“From a neurological standpoint, he was showing very little brain function,” says Adesh Tandon, MD, Penate’s neurosurgeon at WMC. “The CAT scan showed acute hemorrhage due to trauma and significant pressure in the cranial cavity, between the skull and the brain. We needed to relieve the pressure right away,” otherwise the damage could quickly progress to brain death.

“In many cases like this, an operation would be futile,” Dr. Tandon adds, “but given his age [32] and examination, we decided to do it.” The neurosurgery team performed a hemicraniectomy, removing half of the skull to allow the swelling to resolve and pressure to subside. Typically, that portion of the skull is not reimplanted for months, but in Penate’s case, it was reimplanted after several weeks.

“Alex started to develop extra fluid in the brain,” Dr. Tandon explains, “so we made the decision to reimplant the bone sooner, so his brain could reaccommodate and reabsorb the fluid.”

On November 15, Penate turned 33. He woke up to a cake, a birthday greeting scrawled on a chalkboard and a family anxiously waiting to see if he’d recognize them.

“His family was here constantly,” says Terry Rattigan-Davis, the Nurse Manager of WMC’s Trauma Intensive Care Unit. “The staff knows how hard things can be on the family when they’re waiting, feeling like they want to do something, but they can’t. We make them feel involved — explain things, hold their hands, even pray with them.”

While his brain and body recovered, Penate worked frantically to communicate with his wife. “I made our private gesture of affection, tracing my finger on her palm,” he says. “I spelled my son’s and daughter’s names, incorrectly, but to show I knew who they were.” His wife was both shocked and relieved.

The next step was intensive rehab, which Penate tackled with determination. “If they said, ‘Do 20 pushups,’ I’d do 30,” he says. “I’d keep pushing myself forward.”

Forty-nine days after his airlift to the hospital, Penate was ready to go home. “He was so motivated and exceptional,” says Rattigan-Davis.

Penate agrees. “I had fractured ribs, a fractured foot and shoulder, two brain surgeries, and I still walked out on December 19 to be home for Christmas. I am a miracle.”

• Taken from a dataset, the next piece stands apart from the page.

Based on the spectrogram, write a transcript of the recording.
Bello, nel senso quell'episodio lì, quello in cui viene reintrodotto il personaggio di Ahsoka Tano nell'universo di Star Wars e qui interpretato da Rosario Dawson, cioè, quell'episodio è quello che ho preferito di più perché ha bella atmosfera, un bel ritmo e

Dr. Tandon calls Penate’s outcome “remarkable.” “He’s regained function, almost to baseline.”

Penate also credits his recovery to the support of his wife, Ivy (far left), as well as his intense workout regimen.

BELIEVE in miracles

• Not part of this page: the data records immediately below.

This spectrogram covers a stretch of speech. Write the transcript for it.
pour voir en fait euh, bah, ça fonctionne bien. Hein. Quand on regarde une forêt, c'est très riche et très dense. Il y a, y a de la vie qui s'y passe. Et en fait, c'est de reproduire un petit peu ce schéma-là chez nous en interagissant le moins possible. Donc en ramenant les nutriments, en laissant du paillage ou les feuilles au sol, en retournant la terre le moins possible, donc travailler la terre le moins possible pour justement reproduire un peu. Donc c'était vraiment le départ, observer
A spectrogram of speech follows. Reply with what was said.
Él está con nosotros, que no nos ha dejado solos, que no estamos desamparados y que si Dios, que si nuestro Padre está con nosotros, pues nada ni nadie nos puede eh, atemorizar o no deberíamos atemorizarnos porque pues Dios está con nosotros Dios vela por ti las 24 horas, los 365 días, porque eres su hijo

Penate struggles with short-term memory loss, migraines and anxiety. He’s lost his sense of smell and taste, and he doesn’t remember his youngest child’s birth. Yet each day, Penate says, he feels “the shock of being alive.”

“My father instilled a positive attitude in me from early on,” he says. “‘Believe you can do better. Strive for greatness.’ When you feel down and discouraged, you have to push forward and believe you can do it.”

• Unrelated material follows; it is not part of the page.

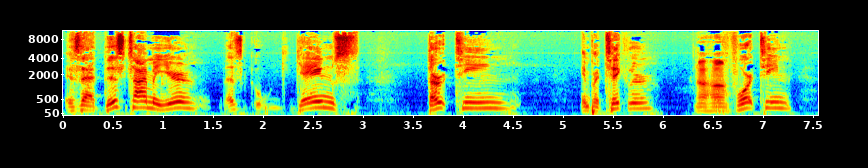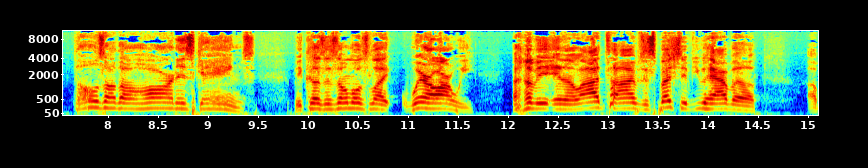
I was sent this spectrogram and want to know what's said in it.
is that this time of year, that's games 13 in particular, uh-huh. 14, those are the hardest games because it's almost like, where are we? I mean, and a lot of times, especially if you have a, a,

Reflecting on this mindset inspired Penate to create the acronym BELIEVE: Beyond Everyone’s Limitations Is Empowerment, Vitality and Exuberance. He has the word tattooed on his arm, along with the infinity sign and butterflies, which testify to the power of change. Family, friends and neighbors have also embraced the mantra, wearing BELIEVE sweatshirts in his honor.

Rattigan-Davis says the best part of her job is when former patients like Penate stop in to say hello.

“He comes back regularly to visit us and bring our patients’ spirits up,” she says. “I recently heard him tell a 19-year-old: ‘Look at me: I’m walking. I’m talking.’”

Penate’s children are now 9, 6 and 2. “I’m grateful I get to wake up with my family in the morning and put them to sleep each night,” he says.

Although he can no longer serve in the NYPD, Penate says he believes the rapid response and advanced care he received that November evening were karmic payback from his days in the line of duty.

“If you put good out there, you receive good in return,” he says. “I’ll keep pushing myself to do good, to do better. Most people are timid. Most are afraid. But nothing can or will stop me.”

Trauma Care At WMCHEALTH

Westchester Medical Center Health Network is home to Level I trauma centers at Westchester Medical Center and Maria Fareri Children’s Hospital and a Level 2 trauma center at MidHudson Regional Hospital.